Lanier Goes Big With Terex TA400
Helen said her husband was cautious in his approach to purchasing equipment for his construction and mining operations. His thinking was he didn't want to buy a lot of equipment because it could cause him to go broke.
"What he would do was purchase a single piece of equipment and only when he paid off that machine would he buy another," she said. Then, he would use that equipment's production to make payments on another new one. That was just the way he ran the business."
Helen herself made a bold move after taking over for her late husband when she turned to the Columbia branch of Hills Machinery to lease a new and dynamic off-road truck for her company.
"This past year I was faced with some equipment that was just not performing as it should and I put pencil to paper and talked to Woody Inman [her sales rep at Hills Machinery] before deciding that a lease program, from a tax standpoint, would be great for us and we could certainly put that new piece of equipment to work," she said. "We sold one of our older machines and took that money to put toward the Terex TA400, a 40-ton articulated truck. That has been a great decision for us."
Indeed, the Terex TA400 is a highly productive articulated dump truck perfect for mining, quarrying and construction applications.
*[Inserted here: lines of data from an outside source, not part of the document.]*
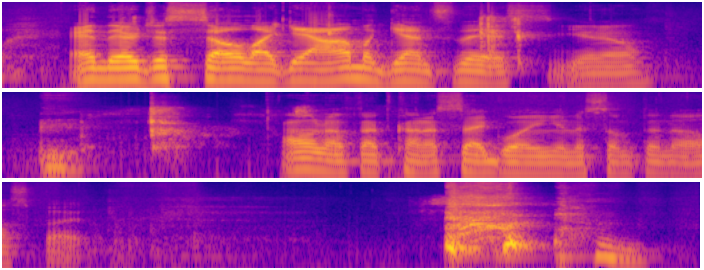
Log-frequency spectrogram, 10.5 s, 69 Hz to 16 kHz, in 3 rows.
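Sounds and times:
speech: 0.0 - 4.0, 4.9 - 7.6, 9.3 - 10.3
person coughing: 3.7 - 4.5, 9.2 - 10.3.

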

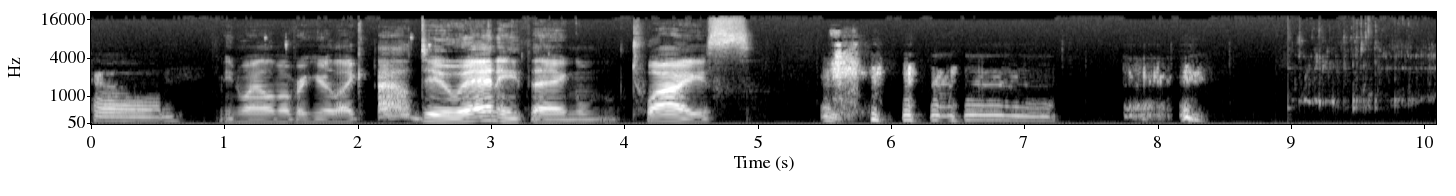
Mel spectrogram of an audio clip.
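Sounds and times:
speech: 1.2 - 8.3
wine being poured from a bottle into a glass: 8.9 - 10.0.

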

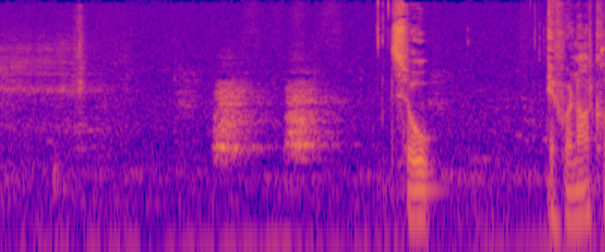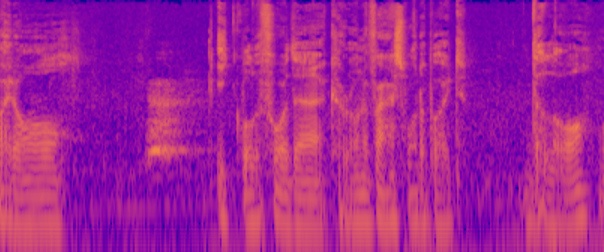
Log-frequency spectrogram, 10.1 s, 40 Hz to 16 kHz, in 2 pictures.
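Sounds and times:
low steady noise: 0.0 - 10.0
dog barking in a neighbouring garden: 1.8 - 2.9, 6.2 - 6.8
speech: 3.3 - 3.7, 4.6 - 5.7, 6.9 - 10.0.

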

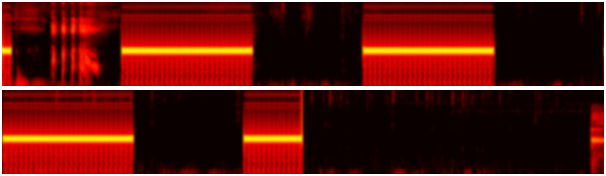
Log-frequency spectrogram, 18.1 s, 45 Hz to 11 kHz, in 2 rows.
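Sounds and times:
telephone line ringback tones on a call: 1.8 - 3.8, 5.4 - 7.4, 9.0 - 11.0, 12.6 - 13.6.

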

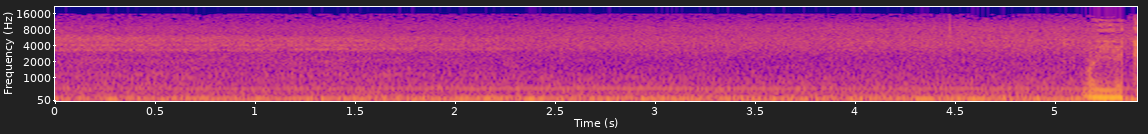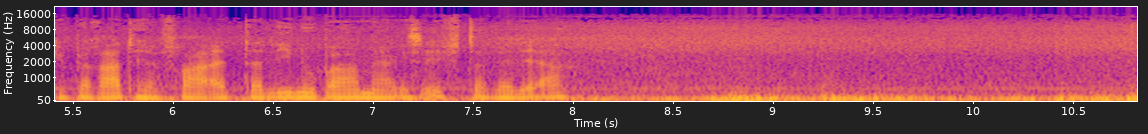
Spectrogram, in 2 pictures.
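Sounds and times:
speech: 5.2 - 8.2
steady wind buffeting across the microphone: 5.4 - 10.8.

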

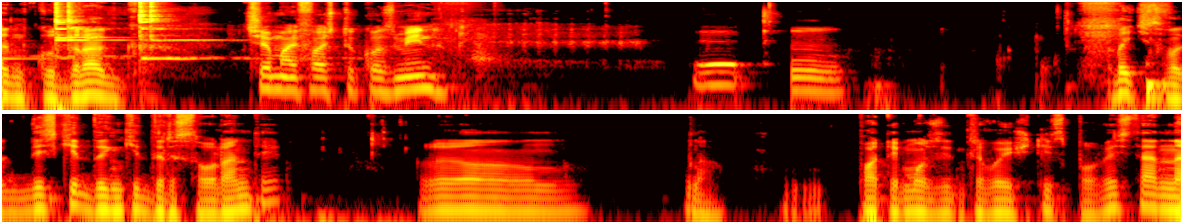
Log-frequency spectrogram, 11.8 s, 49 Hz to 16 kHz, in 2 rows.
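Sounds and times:
glasses clinking in a toast: 0.0 - 2.3
speech: 0.0 - 2.5, 3.4 - 4.5, 5.2 - 7.4, 8.0 - 11.7.

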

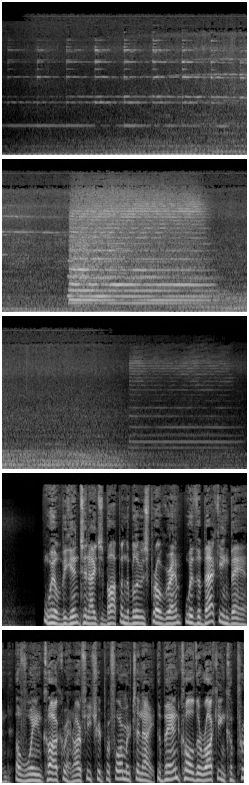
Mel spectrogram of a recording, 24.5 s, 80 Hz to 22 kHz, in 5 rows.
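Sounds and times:
train rumbling along rails: 0.0 - 15.0
loud sustained train horn blast: 6.2 - 9.7, 12.3 - 14.9
speech: 15.6 - 24.4.

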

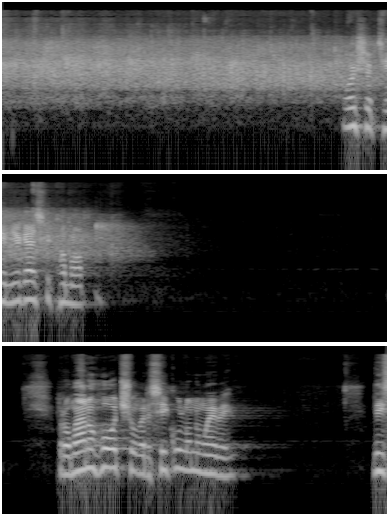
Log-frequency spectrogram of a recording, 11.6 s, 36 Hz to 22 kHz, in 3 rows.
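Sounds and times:
sustained applause from a sizable crowd: 0.0 - 5.4
speech: 3.4 - 4.9, 8.3 - 10.2, 11.4 - 11.5.

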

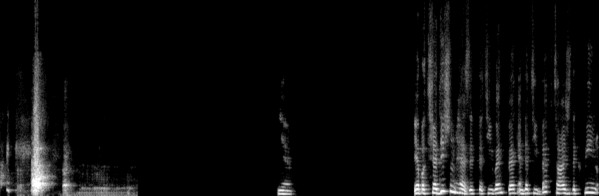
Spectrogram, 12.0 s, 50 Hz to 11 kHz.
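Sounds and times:
dog barking: 0.6 - 1.4
speech: 8.3 - 11.9.

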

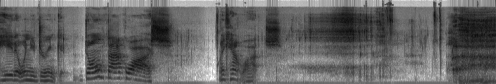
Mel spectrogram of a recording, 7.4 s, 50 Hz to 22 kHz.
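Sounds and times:
speech: 0.0 - 2.6, 3.2 - 4.3
ice cubes being chewed: 4.3 - 6.8.

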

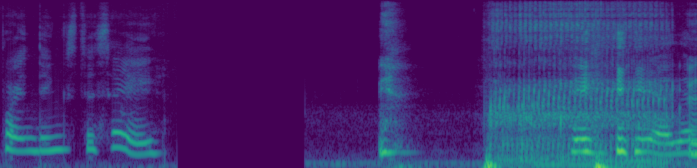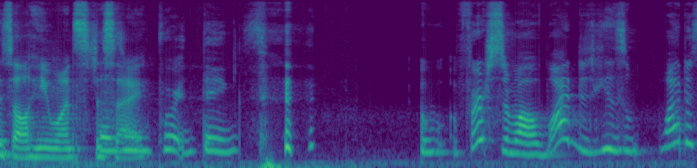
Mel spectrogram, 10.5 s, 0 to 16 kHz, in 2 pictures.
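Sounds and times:
speech: 0.0 - 1.3, 2.8 - 3.1, 3.7 - 7.6, 8.4 - 10.4
cat rubbing and scraping on a microphone: 3.6 - 5.2.

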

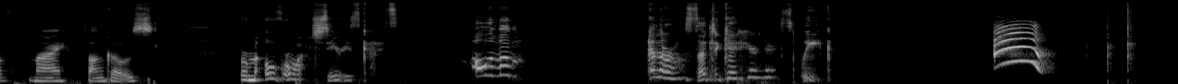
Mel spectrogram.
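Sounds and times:
speech: 0.0 - 1.6, 2.4 - 4.0, 6.5 - 8.4
excited high-pitched human scream: 9.9 - 10.6.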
The manufacturer's off-road artic trucks are recognized and trusted across the world for their reliability, flexibility and performance in the most extreme environments.
Helen is very pleased with the production Lanier Sand and Soil has been getting from the Terex.
"It has performed extremely well; we haven't had any problems with it. Woody and the guys at Hills Machinery have just been super at coming in and servicing it. The blessing is that I don't have to worry about that piece of equipment — these guys take care of it. It has made life for me a lot easier and my mechanic, John Chesler, is thrilled because his job is to keep the plant and the equipment running because that is the key to the whole business.
"So, I think the best decision we made was to lease the Terex because it takes all that off our plate.
With one Terex truck in its employ, Lanier Sand and Soil is now considering going ahead with plans to get another. Chesler was given the OK to make the deal from the proceeds the company gets from the sale of another piece of heavy equipment.
"John told Woody that if we liked the other Terex and it serves us well, we will come back to Hills and lease or buy another," she said. "We're near the point now where we are going to do that."
Terex: Key Part of Process
The Terex TA400 joins other off-road trucks and an excavator in the Lanier pits to extract the sand. After the excavator loads the trucks, they, in turn, haul the sand to the surface and to the plant. From there, wash plant operator Daniel Ward feeds sand into the hopper where the material is cleaned before moving up a conveyor onto a pile.
"In our operation, the pits don't have any water and our products are all clean — that is their greatest value," Helen said. "They have no dirt and obviously have a lot of different types of sand within them. Other area mines may have one, two or three types of sand, whereas we have up to six types because we take some of our waste material, filter and wash them to get the fine material for sandblasting, for use at golf courses, etc."
Despite the loss of Dennis last spring, Helen Lanier is glad she has been able to carry on the legacy that her husband and his father started with Lanier Construction and Lanier Sand and Soil.
"I think Dennis and his father were probably two of the most respected individuals in this business," she said. "I cannot remember all the times the South Carolina Department of Transportation came to them for advice and they didn't send the DOT a bill for that — they just believed they needed to work together. Pop and Dennis built this business — I'm just carrying on what they started and I'm thankful I had a good teacher." CEG